Promoting Open and Competitive Markets in Road Freight and Logistics Services: The World Bank Group’s Markets and Competition Policy Assessment Tool Applied in Peru, The Philippines and Vietnam(World Bank, Washington, DC, 2018-12-01) World Bank GroupThis study shows how the World Bank Group’s Markets and Competition Policy Assessment Tool (MCPAT) can help economies identify reform areas that would make government interventions in freight and logistics services more conducive to competition. The study focuses on three case studies among Asia-Pacific Economic Cooperation (APEC) countries - Peru, Philippines and Vietnam - to illustrate the importance of identifying specific areas for behind-the-border reforms. The analysis focuses on containerized cargo and multimodal transport links between road and maritime transportation, building on primary data collection through novel questionnaires for stakeholders. This study identifies potential competition issues to monitor and makes specific recommendations by country and topic. Potential competition issues include abuse of dominance through exclusionary or discriminatory practices, predominantly in access to multimodal infrastructure and slot allocation along the chain, as well as potential collusive practices in the wholesale segment (for example, among carriers) and in highly specialized services, such as pilotage and towing in port terminals. Furthermore, given the tendency toward (horizontal and vertical) mergers and acquisitions in freight forwarding, it is essential to continue evaluating changes in market structure and the potential impact of these changes on market contestability.

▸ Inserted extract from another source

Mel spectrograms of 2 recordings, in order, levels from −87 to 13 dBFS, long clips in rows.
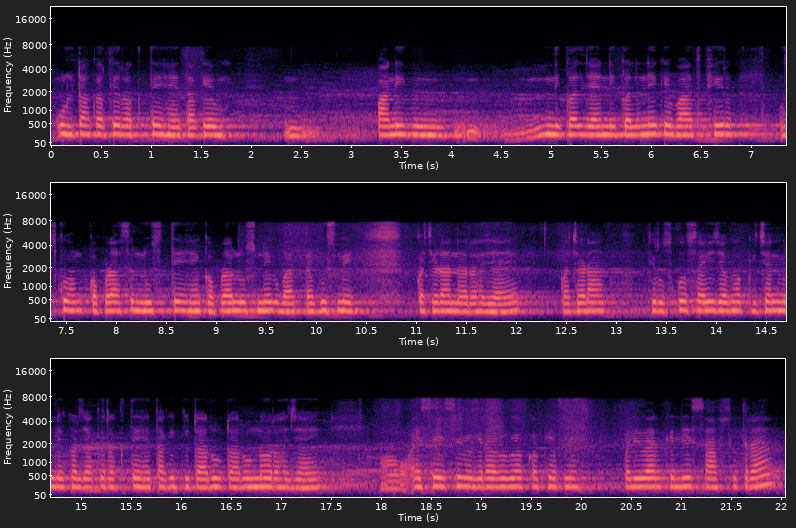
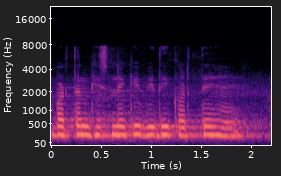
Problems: none marked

Publication(World Bank, Washington, DC, 2017-11) World Bank GroupThe first section identifies the overlaps between Kazakhstan's development objectives and the goals of IFC's new strategy of creating markets for the private sector. Kazakhstan's development objectives are to increase diversification, employment, and productivity. These are based on the government's 2030 Strategy and 2020 Plan, as well as World Bank Group (WBG) country assessments. Operationalizing the IFC 3.0 strategy requires identifying the markets with the greatest potential to help meet these objectives. The approach amounts to: (a) identifying those sectors with the greatest market potential which, if realized, would have the greatest impact on development objectives; (b) providing an assessment of what is preventing the realization of market potential; and (c) indicating the IFC and WB activities that should be the top priorities to help meet this double bottom-line of development impact and market creation. The assessment in the second section indicates that the sectors with the greatest unrealized development and market potential are food-grains, meat and poultry, and cross-Kazakhstan transport and logistics. The market potential assessment relies on quantitative tools (multiplier models, product space and competitiveness benchmarking), expert interviews and a survey of policy reports. The assessment in the second section indicates that the sectors with the greatest unrealized development and market potential are food-grains, meat and poultry, and cross-Kazakhstan transport and logistics. The market potential assessment relies on quantitative tools (multiplier models, product space and competitiveness benchmarking), expert interviews and a survey of policy reports. The last section summarizes the priority horizontal reforms, sector-specific policies, and promising sectors with the potential for expansion and greater firm entry. The first part of this section is intended to inform the high-level dialogue between WBG management and Kazakhstani authorities. The second part is essentially the sector-wide measures without which private sector investments will not be forthcoming, recognizing that the aim is to create markets and expand private sector development. The third part identifies promising areas where private sector actors could play a catalytic role, recognizing the ease of playing such roles differs by sector: it is greatest for grains, somewhat less for meat, and least for transport and logistics.